And MARSHA WILLARD
Axis Performance Advisors
Is This ValuableMagazine On a Downward Spiral?
Even by looking through the lens of sustainability, the authors of "Sustainability: Enlarging Quality's Mission" fail to prove any point in somehow understanding the intent of the terrorist attacks as a function of present U.S. industrial responsibility to the environment or the world community. In fact, the authors' attempt to somehow justify the terrorists' actions for something grounded in logic is an affront to the victims' families.
Osama bin Laden and the terrorists that slammed into the World Trade Center are from a new breed of evil; they are known to be well-educated and wealthy. They certainly have no regard for the environment or, more importantly, human life.
The United States continues to remain the leader in philanthropic and humanitarian aid to other countries. At the same time, our government remains the most proactive country in the world with respect to environmental stewardship.
The premise that we should be moving to embrace sustainability is laudable, but to equate the lack of sustainability with a rationalization for terrorism is preposterous. If I wanted to read political spin without due regard for Deming's theory of knowledge, I would pick up a copy of Newsweek. I hope this article does not portend a downward spiral for what has been a valuable journal. Based on her superlative past work, I would anticipate Debbie Phillips-Donaldson will continue to produce a quality product.
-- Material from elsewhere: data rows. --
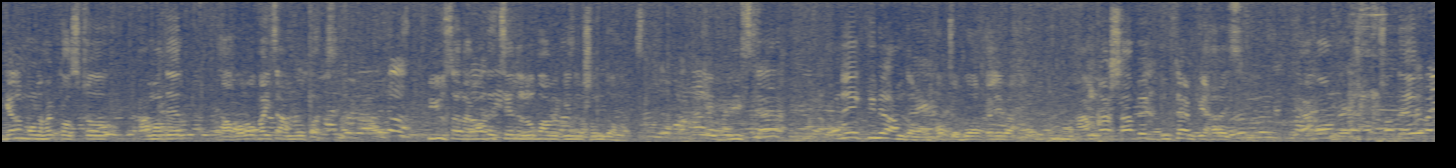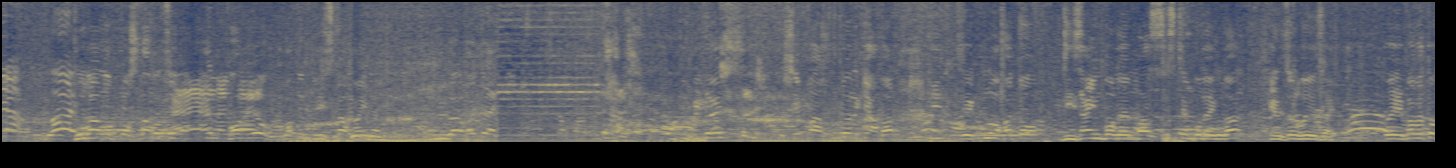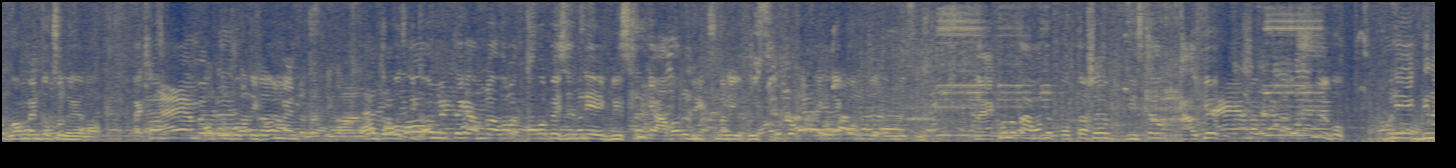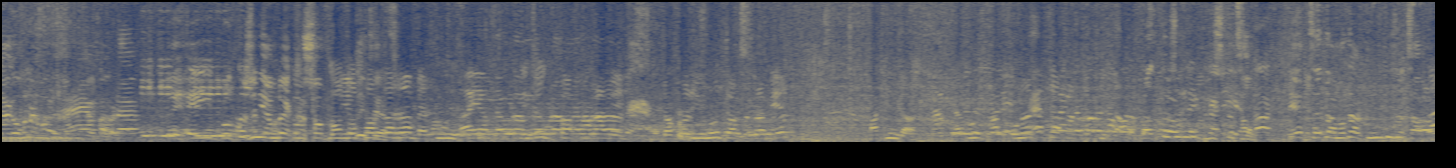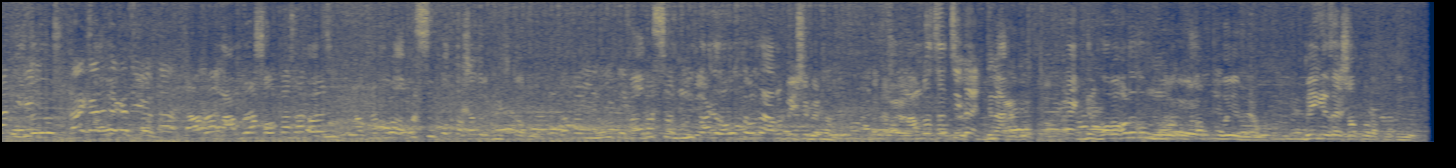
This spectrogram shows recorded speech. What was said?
এখানে মনে হয় কষ্ট আমাদের বাবারাও পাইছে, আমরাও পাচ্ছি। ফিউচার আমাদের ছেলেরও পাবে কিনা সন্দেহ এই ব্রিজটা অনেক দিনের আন্দোলন, হচ্ছে বোয়ারখালী বাকি আমরা সাবেক দু টাইমকে হারাইছি। এবং সংসদের জোরালো প্রস্তাব হচ্ছে আমাদের ব্রিজটা হয় না দুইবার হয়তো কিন্তু বিদায় সে পাসপোর্ট আর কি আবার যে কোনো হয়তো ডিজাইন বলে বা সিস্টেম বলে এগুলো ক্যান্সেল হয়ে যায়। তো এইভাবে তো গভর্নমেন্টও চলে গেল। এখন অন্তর্বর্তী গভর্নমেন্ট অন্তর্বর্তী গভর্নমেন্ট থেকে আমরা আবার খবর পেয়েছি মানে এই ব্রিজটাকে আবারও রিক্স মানে হয়েছে। এটাকে অন্যরকম হয়েছে। তো এখনও তো আমাদের প্রত্যাশা ব্রিজটা কালকে হোক, মানে একদিন আগে হলে আমাদের এই প্রত্যাশা নিয়ে আমরা এখন সব কিন্তু চট্টগ্রামে ডক্টর ইউনু চট্টগ্রামের বাসিন্দা ওনার কাছে আপনার এর আমাদের কিছু আমরা আমরা প্রত্যাশা করেন আমরা অবশ্যই প্রত্যাশা করে অবশ্যই উনি অবস্থা হলে আরও বেশি বেটার আমরা চাচ্ছি এটা একদিন আগে একদিন বড় হলে তো অন্যরকম স্বপ্ন হয়ে যাবে। ভেঙে যায় স্বপ্নটা প্রতিদিন।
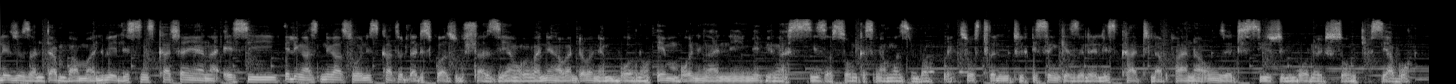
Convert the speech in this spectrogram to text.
kulezo zantambama libe lesinye isikhatshanyana esi- elingasinika sona isikhathi sokuthi lathi sikwazi ukuhlaziya ngoba baningi abantu abanembono emboni ngani maybe ngasisiza sonke singamazimbabwe. So sicela ukuthi lisengezelele isikhathi laphana ukwenzela ukuthi sizwe imbono yethu sonke. Siyabonga.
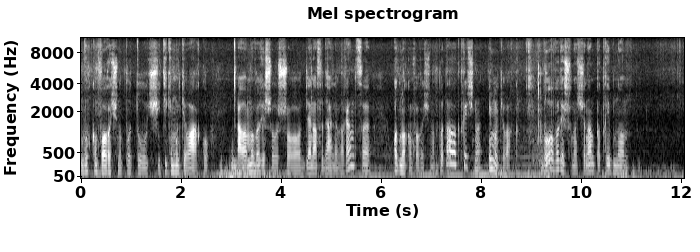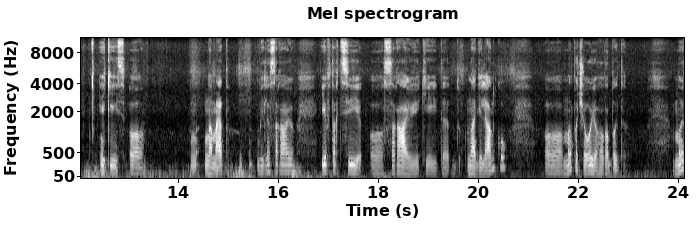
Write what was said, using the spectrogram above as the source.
двохкомфорочну плиту чи тільки мультиварку. Але ми вирішили, що для нас ідеальний варіант це однокомфорочна плита електрична і мультиварка. Було вирішено, що нам потрібно якийсь о, намет біля сараю, і в торці о, сараю, який йде на ділянку, о, ми почали його робити. Ми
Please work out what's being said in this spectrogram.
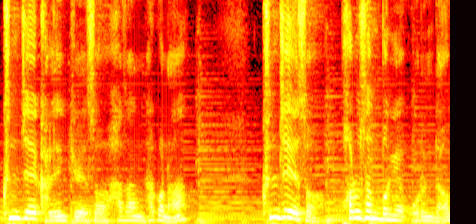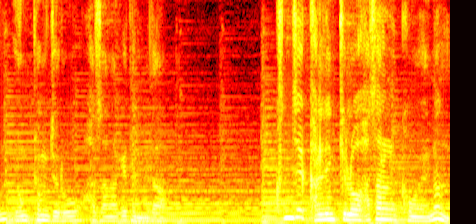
큰제 갈림길에서 하산하거나 큰제에서 파루산봉에 오른 다음 용평제로 하산하게 됩니다. 큰제 갈림길로 하산할 경우에는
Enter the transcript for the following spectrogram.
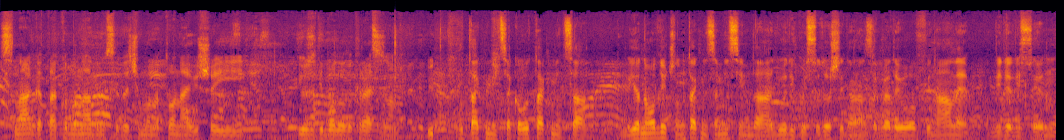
snaga, tako da nadam se da ćemo na to najviše i, i uzeti bodove do kraja sezone. Utakmica kao utakmica, jedna odlična utakmica, mislim da ljudi koji su došli danas da gledaju ovo finale videli su jednu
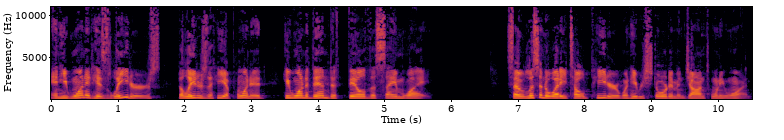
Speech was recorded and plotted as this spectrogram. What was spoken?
And he wanted his leaders, the leaders that he appointed, he wanted them to feel the same way. So listen to what he told Peter when he restored him in John 21.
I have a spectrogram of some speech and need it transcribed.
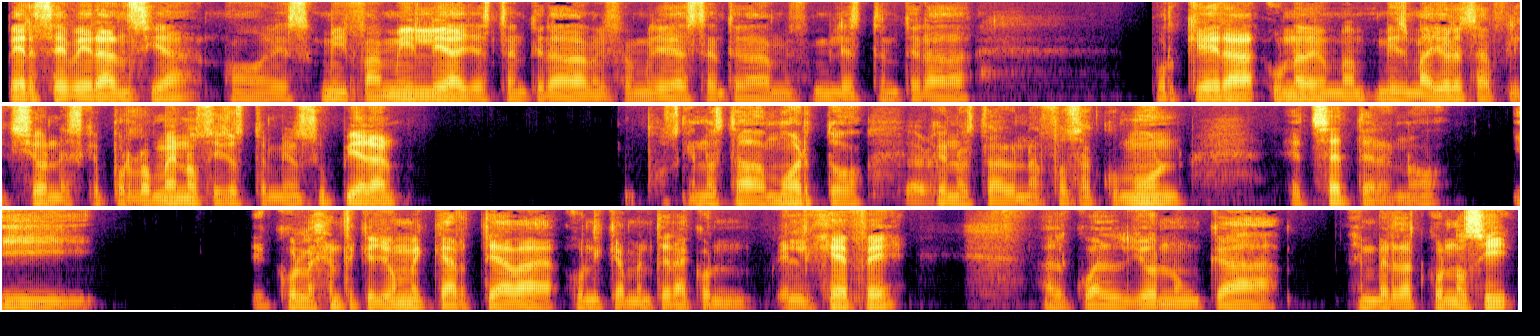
perseverancia, ¿no? Es mi familia ya está enterada, mi familia ya está enterada, mi familia está enterada, porque era una de mis mayores aflicciones, que por lo menos ellos también supieran pues que no estaba muerto, claro. que no estaba en una fosa común, etcétera, ¿no? Y, y con la gente que yo me carteaba únicamente era con el jefe, al cual yo nunca en verdad conocí.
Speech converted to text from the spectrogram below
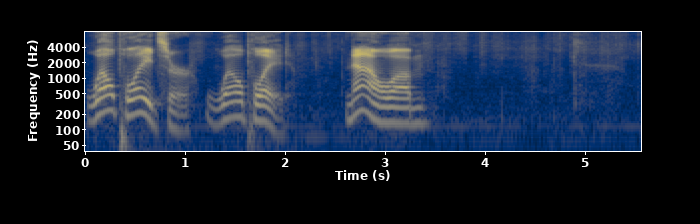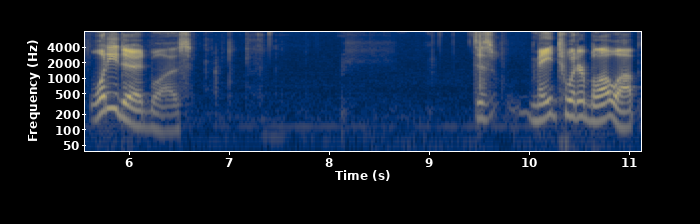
Well played, sir. Well played. Now, um, what he did was just made Twitter blow up,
Authors Blinded by Their Own Political Agendas
I was disturbed when reading "Sustainability: Enlarging Quality's Mission." The authors made some good points about environmental management, a quality issue, but were blinded by their own political agendas. I find it hard to believe Quality Progress would accept such a slanted view of the environment given it is a magazine about the issue of corporate quality, not environmental extremism. The whole article is littered with a "blame the United States mentality" and quotes such as the "economic inequality and overconsumption of the West."
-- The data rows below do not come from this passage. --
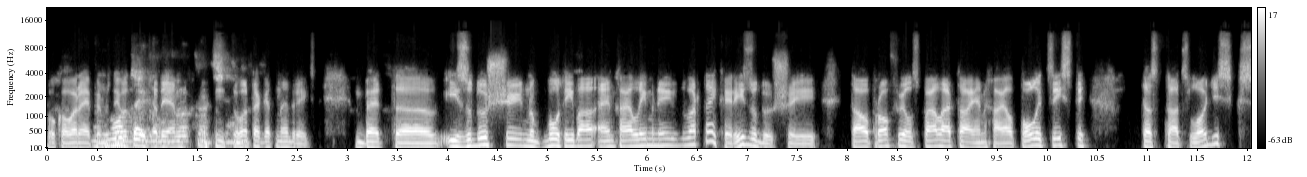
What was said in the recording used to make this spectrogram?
To, ko varēja pirms Noteikumi, 20 gadiem, to tagad nedrīkst. Bet uh, izuduši, nu, būtībā NHL līmenī var teikt, ka ir izuduši tavu profilu spēlētāji, NHL policisti. Uh, tas tāds loģisks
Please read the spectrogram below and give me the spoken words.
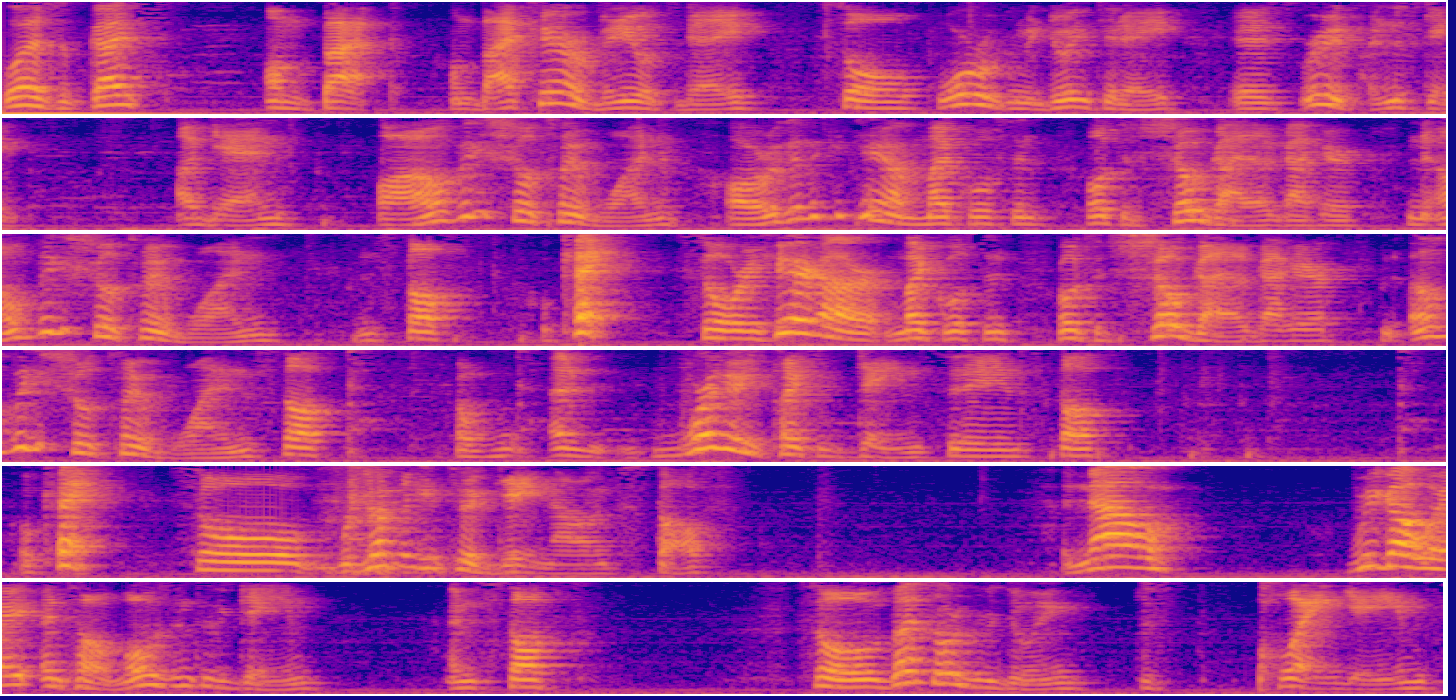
What is up guys? I'm back. I'm back here in a video today. So what we're gonna be doing today is we're gonna be playing this game. Again. Uh, I'm gonna be show 21. Or uh, we're gonna be continuing our Mike Wilson well to the show guy that I got here. And I'm gonna be show 21 and stuff. Okay, so we're here at our Mike Wilson wrote the show guy I got here. And I'm gonna be show 21 and stuff. And we're gonna be playing some games today and stuff. Okay. So we're jumping into a game now and stuff. And now we gotta wait until it loads into the game and stuff. So that's what we're doing. Just playing games.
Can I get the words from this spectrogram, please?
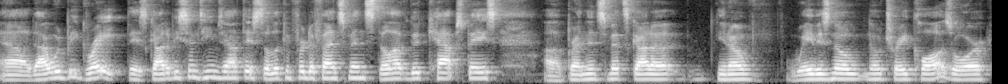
Uh, that would be great. There's got to be some teams out there still looking for defensemen, still have good cap space. Uh, Brendan Smith's got to, you know, waive his no no trade clause, or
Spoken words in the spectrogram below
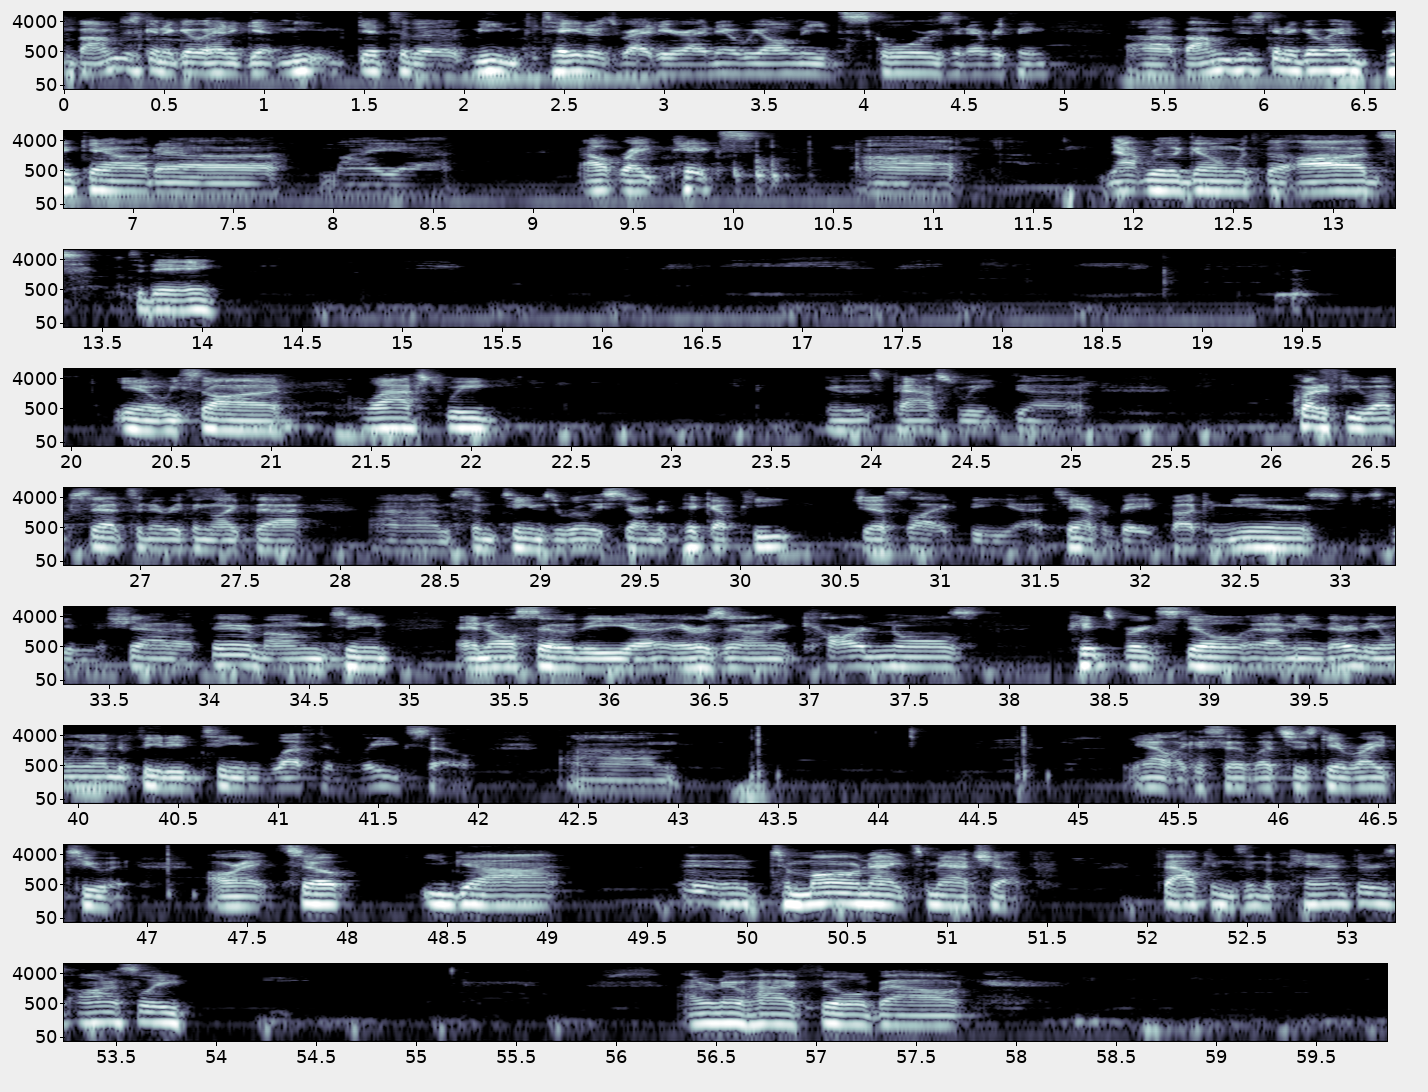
but I'm just gonna go ahead and get meat, get to the meat and potatoes right here. I know we all need scores and everything, uh, but I'm just gonna go ahead and pick out uh, my uh, outright picks. Uh, not really going with the odds today. You know, we saw last week and this past week uh, quite a few upsets and everything like that. Um, some teams are really starting to pick up heat, just like the uh, Tampa Bay Buccaneers. Just giving a shout out there, my own team, and also the uh, Arizona Cardinals. Pittsburgh still, I mean, they're the only undefeated team left in the league. So, um, yeah, like I said, let's just get right to it. All right, so you got uh, tomorrow night's matchup Falcons and the Panthers. Honestly, I don't know how I feel about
It would be nice to see some facts to back up the authors' claims of global warming, rising sea levels and water depletion. QP is about data and facts, correct? I think it is foolish to assume Sept. 11 happened because of economic inequality.
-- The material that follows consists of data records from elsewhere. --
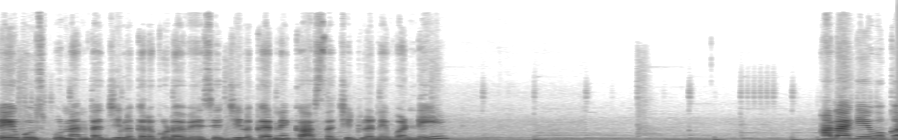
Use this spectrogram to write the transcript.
టేబుల్ స్పూన్ అంతా జీలకర్ర కూడా వేసి జీలకర్రని కాస్త చిట్లనివ్వండి. అలాగే ఒక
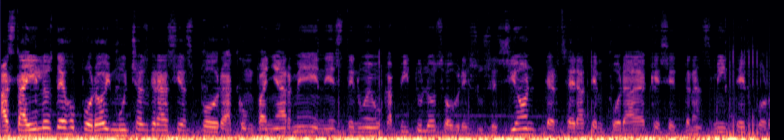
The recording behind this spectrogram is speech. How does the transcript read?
Hasta ahí los dejo por hoy. Muchas gracias por acompañarme en este nuevo capítulo sobre Sucesión, tercera temporada que se transmite por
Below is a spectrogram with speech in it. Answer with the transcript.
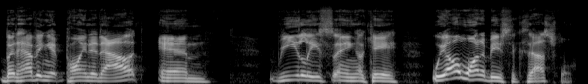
but having it pointed out and really saying, okay, we all want to be successful.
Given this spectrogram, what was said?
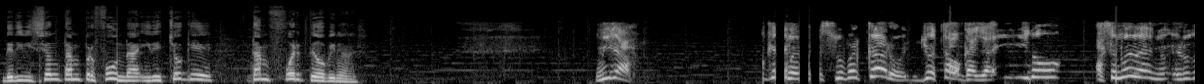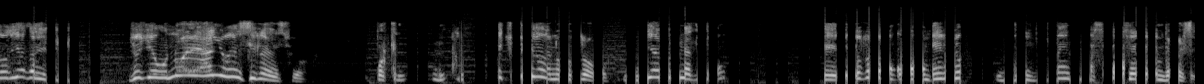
división tan profunda y de choque tan fuerte de opiniones? Mira, es súper claro. Yo he estado calladito hace nueve años. El otro día yo llevo nueve años en silencio porque el hecho de nosotros, eh, nosotros como compañeros, pasar a ser inverso.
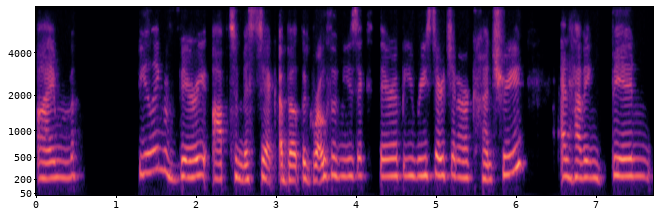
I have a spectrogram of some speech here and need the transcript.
I'm feeling very optimistic about the growth of music therapy research in our country. And having been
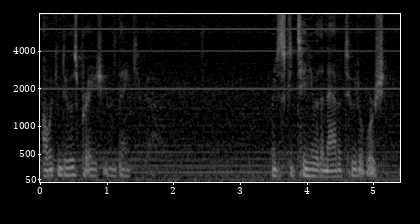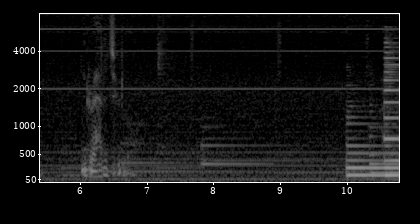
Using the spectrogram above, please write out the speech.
All we can do is praise you and thank you, God. We just continue with an attitude of worship and gratitude, Lord.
Anger about economic inequality and overconsumption in the West is not "framed as a religious issue" as the authors claim. The terrorists don't hate the United States because people here drive SUVs and consume more Pepsi and Styrofoam than a typical Arab does. The terrorists hate the United States because it tends to support Israel. They also see the liberal policies our government forces on them as religious issues. They see us as evil because we export more hard-core pornography than any other nation on earth. They hate us because we impose our population control methods on them without their consent.
Certified quality engineer
Include Guest Lecturers In Business Courses
The quality of higher education, especially in business schools, is a contemporary concern (Peggy Brewer, Terri Friel, William Davig and Judith Spain, "Quality in the Classroom," January 2002, p. 67). The curriculum, the contents of each of the courses and the pedagogy need to align with the needs of the customer. The article helped define who is the customer of higher education institutions. It is wise to treat employers as the ultimate customers and students as both products and internal customers.
Another way to add value to higher education is to include guest lectures by industry executives in each of the courses taught at a business school. Most schools do this now, but their approach is a bit casual. It is possible to fit such lectures into a course's design.
The speaker should be given a course outline and a briefing by the teacher. The teacher should assist the speaker in designing his or her module but should not try to influence the speaker's original thinking process. The speaker should cover a topic that's an integral part of the course, and the students should be given an assignment based on the lecture.
The teacher should survey the students and the speakers after the course is completed because it will help improve the course in the future.
J. M. SUBRAMANYA
SDM Institute for Management Development